Provide Accurate Information
This may sound like an obvious tip, but it is really important. Your shipment will always be weighed and measured by the carrier, using their sophisticated equipment. If your weight or measurements don’t match up with what the carrier reports during inspection, then you will likely receive a billing adjustment after shipping is completed.
Freight class is based on weight and measurements, so estimating your weight or measurements or guessing your freight class can lead to additional costs later.
If you ship frequently, it may be a good business investment to purchase a freight scale or partner with a local business to use their freight scale. Remember, you will want to weigh and measure your shipment when it’s on the pallet and properly packaged. The pallet will add some weight to your shipment that you need to report.

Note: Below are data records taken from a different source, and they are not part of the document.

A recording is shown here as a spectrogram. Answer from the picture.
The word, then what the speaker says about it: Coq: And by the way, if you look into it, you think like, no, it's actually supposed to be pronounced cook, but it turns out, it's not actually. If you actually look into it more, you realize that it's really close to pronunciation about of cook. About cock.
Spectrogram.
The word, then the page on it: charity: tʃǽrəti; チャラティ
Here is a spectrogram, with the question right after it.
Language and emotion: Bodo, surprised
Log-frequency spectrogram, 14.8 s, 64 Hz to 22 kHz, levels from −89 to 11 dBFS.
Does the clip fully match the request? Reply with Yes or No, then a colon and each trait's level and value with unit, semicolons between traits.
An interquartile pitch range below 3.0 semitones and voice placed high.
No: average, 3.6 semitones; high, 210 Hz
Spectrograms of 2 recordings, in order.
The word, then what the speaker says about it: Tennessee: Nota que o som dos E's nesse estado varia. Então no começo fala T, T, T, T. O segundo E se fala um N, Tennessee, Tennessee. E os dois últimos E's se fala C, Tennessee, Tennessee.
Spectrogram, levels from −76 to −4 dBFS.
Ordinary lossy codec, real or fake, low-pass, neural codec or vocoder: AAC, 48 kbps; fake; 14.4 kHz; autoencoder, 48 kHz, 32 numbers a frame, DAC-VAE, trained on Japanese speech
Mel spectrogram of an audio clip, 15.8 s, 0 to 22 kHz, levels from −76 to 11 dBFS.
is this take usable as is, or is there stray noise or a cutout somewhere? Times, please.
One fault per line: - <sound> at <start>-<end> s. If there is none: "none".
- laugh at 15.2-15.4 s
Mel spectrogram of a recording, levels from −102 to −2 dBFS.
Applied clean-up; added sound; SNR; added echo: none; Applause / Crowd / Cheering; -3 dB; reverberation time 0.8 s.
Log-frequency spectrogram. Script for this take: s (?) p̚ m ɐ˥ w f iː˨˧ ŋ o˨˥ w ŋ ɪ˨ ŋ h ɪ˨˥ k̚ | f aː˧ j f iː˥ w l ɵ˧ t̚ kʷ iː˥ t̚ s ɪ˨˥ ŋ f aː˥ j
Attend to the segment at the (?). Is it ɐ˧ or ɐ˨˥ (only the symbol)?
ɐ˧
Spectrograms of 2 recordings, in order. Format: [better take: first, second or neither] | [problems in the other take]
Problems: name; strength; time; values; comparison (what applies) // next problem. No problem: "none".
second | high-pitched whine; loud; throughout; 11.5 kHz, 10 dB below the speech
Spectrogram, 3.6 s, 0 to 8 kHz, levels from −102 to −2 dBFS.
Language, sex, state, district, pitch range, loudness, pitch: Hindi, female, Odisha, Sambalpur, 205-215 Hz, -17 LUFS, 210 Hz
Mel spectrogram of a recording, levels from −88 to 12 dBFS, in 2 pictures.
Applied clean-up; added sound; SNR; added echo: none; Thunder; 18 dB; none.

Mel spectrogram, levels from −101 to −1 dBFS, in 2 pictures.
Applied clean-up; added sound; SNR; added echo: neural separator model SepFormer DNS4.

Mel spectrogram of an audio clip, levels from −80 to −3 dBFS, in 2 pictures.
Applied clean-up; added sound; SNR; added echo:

Accurate reporting of freight class, weight, and measurements saves you time and money.
Additional Insurance Coverage
It doesn’t hurt to know about freight insurance just to cover all your bases. Freight insurance can help protect you from unexpected damage and loss. Some types of freight are simply more valuable than others, and the limited liability coverage provided by the carrier may not fully cover freight damage or loss. If you are a regular shipper or running a business which relies on a constantly moving supply chain, things may go wrong sometimes. Insurance acts as a safety net ensuring you can adapt to unwanted occurrences.
There are many reasons to use a Transportation Management System (TMS), but due to the complexity of LTL shipping and variables like lanes, weight, dimensions and freight class, it only makes sense to use technology to streamline and simplify the entire process.
A TMS is a software solution that helps automate certain shipping functions and is designed to help you save time and money. It helps centralize and consolidate shipping options, so you can select the best option for your shipment quickly and easily.
While there are many benefits to using a TMS, the top three benefits and value added include providing business insights, easily source capacity with flexibility, and save time and money. You will be able to optimize your shipping strategy and improve any inefficiencies you identify within your supply chain.
FreightCenter Makes Shipping Easier
Partnering with a third-party logistics provider (3PL) like FreightCenter makes LTL shipping easier. With our large carrier of networks integrated with our powerful Transportation Management System (TMS), our expert shipping agents simplify the shipping process for you, so you can make the right logistics and shipping decisions for your business. Spend more time running your small business and less time worrying about shipping.